- Vegetables: tomatoes
- Animals: poultry
- Education and Training: technical assistance, demonstration, extension, farmer to farmer, on-farm/ranch research, participatory research
- Farm Business Management: new enterprise development, marketing management
- Pest Management: cultural control, field monitoring/scouting, integrated pest management, mulching - plastic
- Production Systems: agroecosystems, holistic management
- Sustainable Communities: new business opportunities, analysis of personal/family life, social capital, social networks, sustainability measures
Hothouse tomato production has grown by over 1000% in the Finger Lakes region of New York over the last 3 years. This growth has come from the immigration of Amish and Mennonite families to the region. Hothouse tomatoes are divided into fully heated and vented greenhouse and unheated hoop houses or high tunnels. High tunnel production is well suited to these growers for several reasons: High tunnels use no electricity. Soil management can be simplified. Generally there are less insects and diseases in unheated hoops. Hoops eliminate the most expensive input for local growers-heat With less inputs, the return to investment is greater, sooner. If we look at sustainability hoops use less non-renewable resources than heated greenhouses. Tomatoes are the most common tunnel crop, but beans, cucumbers, lettuce, and squash are also grown. Heated greenhouses generally out-yield hoop houses, in part due to the use of prolific, indeterminate varieties bred for the greenhouse. These varieties are disease resistant and have yields often twice that of the determinant varieties commonly used in unheated hoops. Could their high yields be achieved in the high tunnel, a less optimal environment?
Project objectives from proposal:
In 28×144’ tunnel we will plant 3 rows of indeterminate greenhouse tomatoes and one row determinate tomatoes. Varieties will be blocked and replicated 4 times. Varieties will be randomized within blocks. Harvests from these plants will be recorded by date, weight and grade. An economic analysis will compare the economic difference between determinant and indeterminate varieties for high tunnel production.
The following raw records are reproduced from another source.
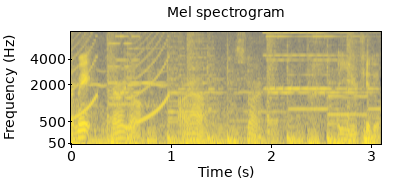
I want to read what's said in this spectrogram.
Let me. There we go. Oh yeah, sorry. Are you kidding?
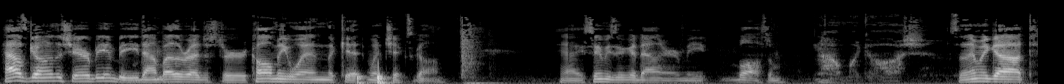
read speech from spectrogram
how's going to the share B and B down by the register? Call me when the kid when chick's gone. Yeah, I assume he's gonna go down there and meet Blossom. Oh my gosh. So then we got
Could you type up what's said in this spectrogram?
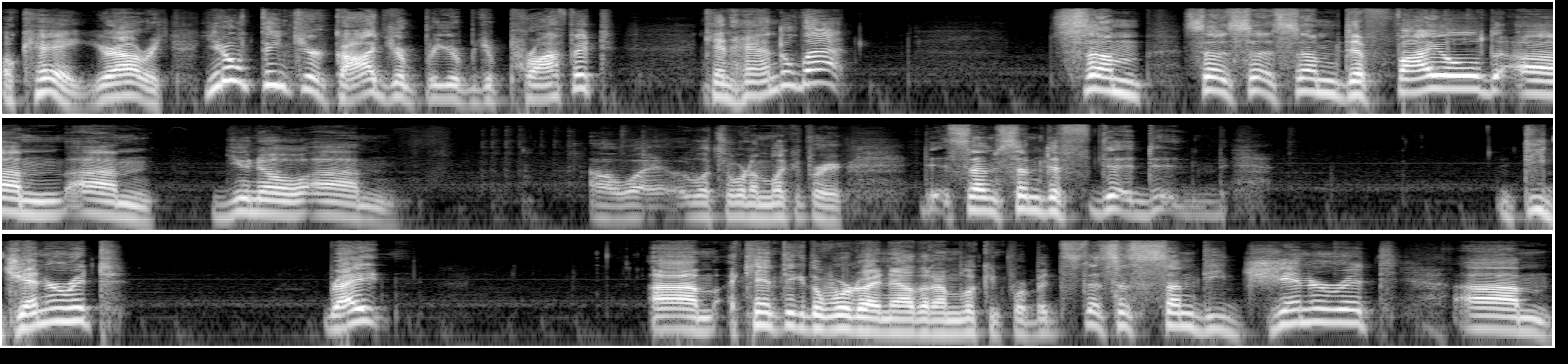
Okay, you're outraged. You don't think your God, your your, your prophet, can handle that? Some some some defiled um um you know um oh what, what's the word I'm looking for here? Some some def, de, de, degenerate, right? Um, I can't think of the word right now that I'm looking for, but some degenerate, um,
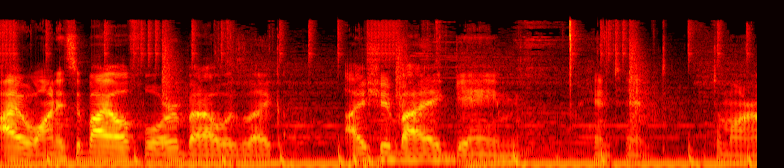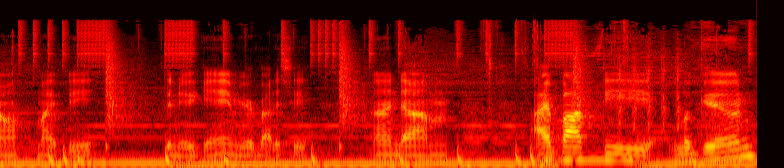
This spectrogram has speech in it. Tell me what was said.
I wanted to buy all four, but I was like, I should buy a game. Hint, hint. Tomorrow might be the new game you're about to see. And um, I bought the Lagoon.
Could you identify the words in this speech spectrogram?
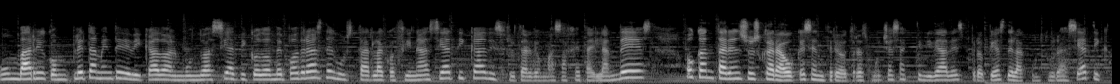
Un barrio completamente dedicado al mundo asiático donde podrás degustar la cocina asiática, disfrutar de un masaje tailandés o cantar en sus karaokes entre otras muchas actividades propias de la cultura asiática.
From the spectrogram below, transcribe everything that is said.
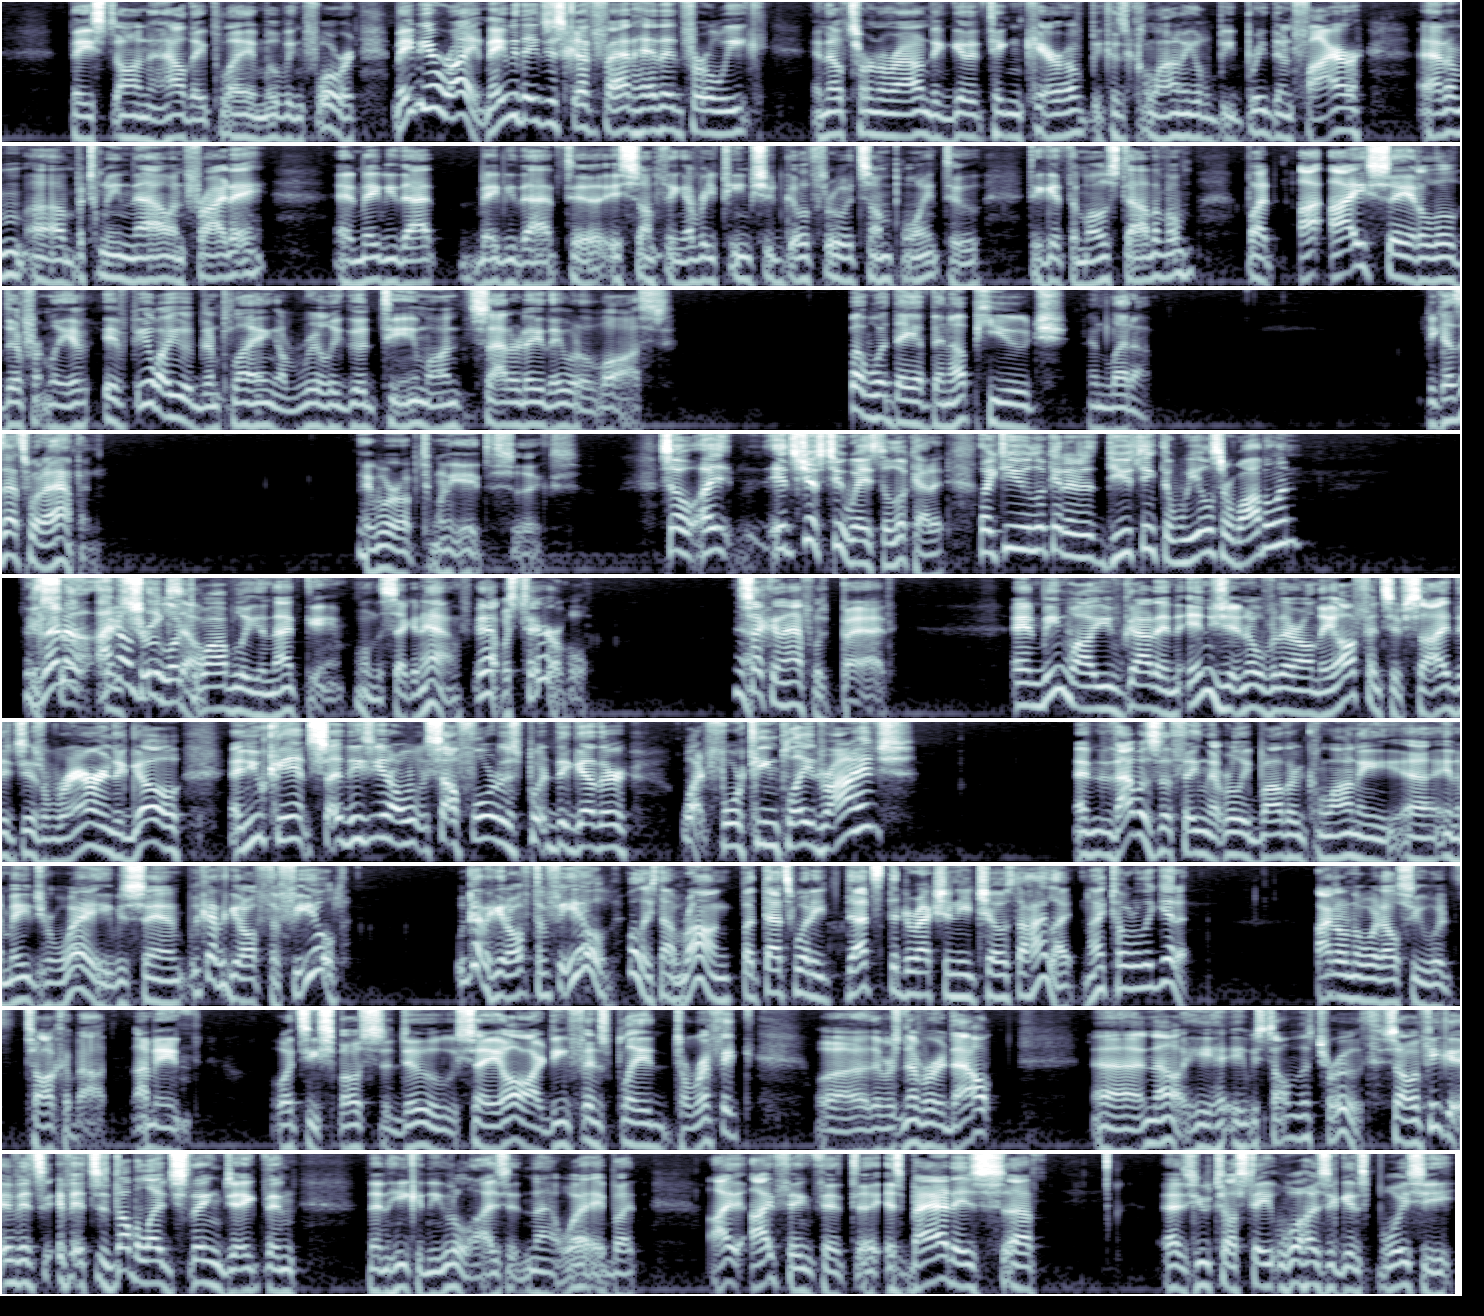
based on how they play moving forward. Maybe you're right. Maybe they just got fat headed for a week and they'll turn around and get it taken care of because Kalani will be breathing fire at them uh, between now and Friday. And maybe that maybe that uh, is something every team should go through at some point to to get the most out of them. But I, I say it a little differently. If, if BYU had been playing a really good team on Saturday, they would have lost. But would they have been up huge and let up? Because that's what happened. They were up 28 to 6. So I, it's just two ways to look at it. Like, do you look at it? Do you think the wheels are wobbling? They sure, not, I don't sure think looked so. wobbly in that game. Well, in the second half. Yeah, it was terrible. Yeah. Second half was bad. And meanwhile, you've got an engine over there on the offensive side that's just raring to go. And you can't say these, you know, South Florida's putting together, what, 14 play drives? And that was the thing that really bothered Kalani uh, in a major way. He was saying, we got to get off the field. We got to get off the field. Well, he's not wrong, but that's what he that's the direction he chose to highlight, and I totally get it. I don't know what else he would talk about. I mean, what's he supposed to do? Say, "Oh, our defense played terrific. Uh, there was never a doubt." Uh, no, he he was telling the truth. So if he if it's if it's a double edged thing, Jake, then then he can utilize it in that way. But I I think that uh, as bad as uh, as Utah State was against Boise.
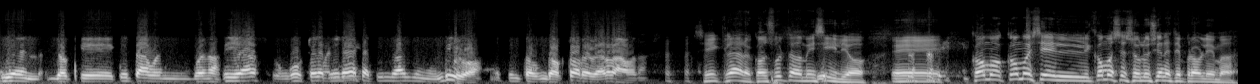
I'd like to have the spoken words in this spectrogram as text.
Bien, lo que, ¿qué tal? Buen- buenos días, un gusto. Es la Buen primera vez que atiendo a alguien en vivo. Me siento un doctor de verdad ahora. Sí, claro, consulta a domicilio. Eh, ¿cómo, cómo, es el, ¿Cómo se soluciona este problema?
Outreach to extend what is learned through the project will take place with a tunnel walk through in late summer at the cooperating farm and farm visits. A publication on the project will be directly mailed to all hothouse tomato growers in the region. A copy will be added to the grower’s resource library at the Finger Lakes Produce Auction. The Auction’s annual winter grower’s meeting will feature a power point presentation on the project. This research would be a piece of a future hot-house tomato production guide, developed for family-farms.